Of particular significance in the article is the qualification that the lighting, heating and furnishings are to be provided “… to the best of the Company’s ability”. In the Arbitrator’s view that language confirms a balancing of interests. In determining the level of comfort to be provided, regard must be had to the practicalities, including the ability of the company to provide it. In considering that question, regard must be had to a number of factors, including the location, the number of employees involved and the cost and feasibility of providing the amenity in question.
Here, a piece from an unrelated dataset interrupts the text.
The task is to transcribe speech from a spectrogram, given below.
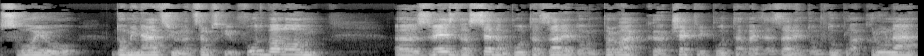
svoju dominaciju nad srpskim futbalom. Zvezda sedam puta zaredom prvak, četiri puta valjda zaredom dupla kruna.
The evidence before the Arbitrator is uncontroverted that at present the Company’s financial position does not easily lend itself to making capital improvements. It is not disputed that during the last fiscal year the Company suffered a net loss and, given the current recession, the prospects for a return to profitability are uncertain, at best. It is with that in mind that the Arbitrator inquired of the Union at the hearing as to whether it would accept that the application of Article 11.1 in the circumstance of the Port Coquitlam Terminal could be made to depend on the pre-condition of the Company returning to profitability. In other words, by a fair application of the article, having regard to the factors which apply in Vancouver, should the Company be expected to incur further debt when it is already in a net loss position with respect to its operations? The Union conceded that the reference to the Company’s ability contained within the language of article 11.1 would suggest that, in the circumstances, allowance for the Company returning to a position of profitability would not be unreasonable. Having regard to the language of the provision, and to the history of its administration within the Company’s operations, the Arbitrator is of the view that that is a reasonable and appropriate approach to the application of Article 11.1.
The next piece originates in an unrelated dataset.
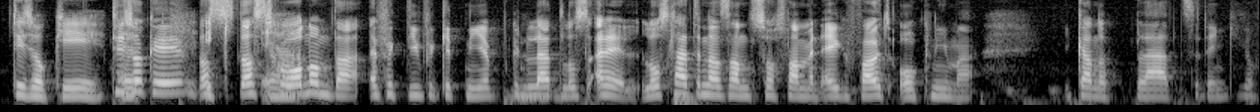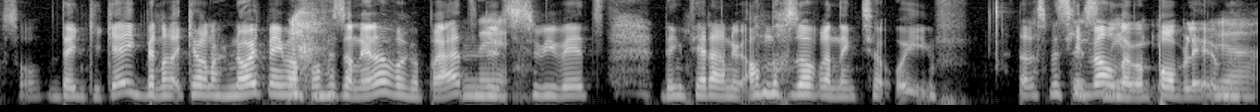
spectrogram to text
Het is oké. het is Eh, oké. Dat is, ik- dat is ja. gewoon omdat effectief ik het niet heb kunnen laten los... Allee, loslaten dat is dan een soort van mijn eigen fout ook niet, maar... Ik kan het plaatsen, denk ik, of zo. Denk ik, hè. Ik, ben er, ik heb er nog nooit met iemand professioneel over gepraat. Nee. Dus wie weet, denkt jij daar nu anders over en denkt je, oei, daar is misschien Dus wel niet- nog een probleem. Ja.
For the foregoing reasons the grievance is allowed, subject to certain conditions. Having regard to the number of employees working in the dock area at Vancouver, and to the accepted practice in other comparable centres, the Arbitrator finds and declares that the Company is under an obligation to provide some form of heating for the dock area at the Port Coquitlam Terminal. It should be stressed that the obligation does not extend to retrofitting the building, nor to providing levels of heat that would be suited to an office or a home. In this regard, portable equipment which provides for surface heat, and the temperature levels generally found in the Company’s heated terminal facilities elsewhere should provide a reasonable standard. Secondly, the Arbitrator is satisfied that the Company’s obligation to comply with this award should not be triggered until such time as it has experienced a net profit over a period of not less than one fiscal year.

I retain jurisdiction in the event of any dispute between the parties with respect to the interpretation or implementation of this Award.


DATED at Toronto this 27th day of November, 1992.